Cantonese opera, a Chinese regional operatic genre sung in the Cantonese dialect popular in the Pearl River Delta area and overseas Cantonese communities, has shown its vitality through absorbing various elements of theatrical art and culture, thus often moving between tradition and innovation. It is to be argued that adaptation has always been the most essential means of introducing changes to the genre, and it is precisely because of this need for change from the practitioners or the audience that innovation emerges.;The current thesis investigates how adaptation contributes to changes in Cantonese opera in different developmental stages of the genre by mediating the conflict between tradition and innovation. Focuses include the establishment of Cantonese opera by adapting other regional operas into paichangxi [episodic repertoire] and its re-adaptation to different media; the role adaptation and re-adaptation played in Cantonese opera reform in the 1930s in introducing new elements and establishing aesthetic traditions of contemporary Cantonese opera; how adaptation and re-adaptation promoted the canonization of Tong Tik-sang's works since the 1950s; and the role adaptation played in recently produced works for the Hong Kong Academy for Performing Arts aiming at training performers as well as searching for a possible path for the continuation of Cantonese opera.
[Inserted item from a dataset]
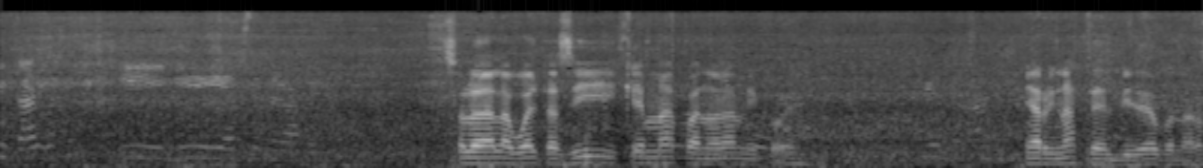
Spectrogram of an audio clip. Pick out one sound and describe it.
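Waves wash gently onto a rocky shore.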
It presents a never-ending cycle of tradition formation and innovation absorption, catalyzed by adaptation, that shapes the constantly changing face of Cantonese opera.
|Date of Award||31 Aug 2016|
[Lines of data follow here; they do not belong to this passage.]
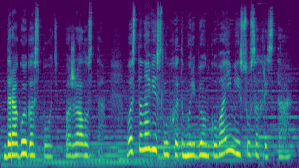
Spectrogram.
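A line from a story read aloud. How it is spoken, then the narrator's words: Quiet prayer. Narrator (Russian): Билл … начал тихо молиться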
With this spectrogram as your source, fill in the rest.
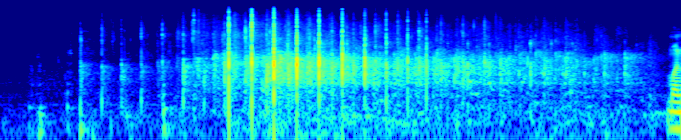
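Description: Applause at a conference session starts as sparse individual claps, swells into a dense round of clapping from the audience, then gradually thins out before a voice cuts in at the end.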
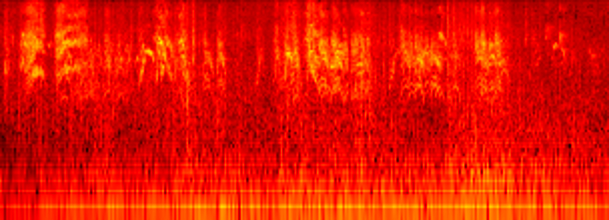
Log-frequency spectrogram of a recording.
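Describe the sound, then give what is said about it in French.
White storks calling in repeated raspy, clattering bursts that come and go in waves, over a steady low rumble like wind; no one speaks. “Écoute, ferme les yeux. Imagine-toi voler avec les cigognes.”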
|Supervisor||Helan H L YANG (Supervisor)|
- Operas, Chinese
- Guangdong Sheng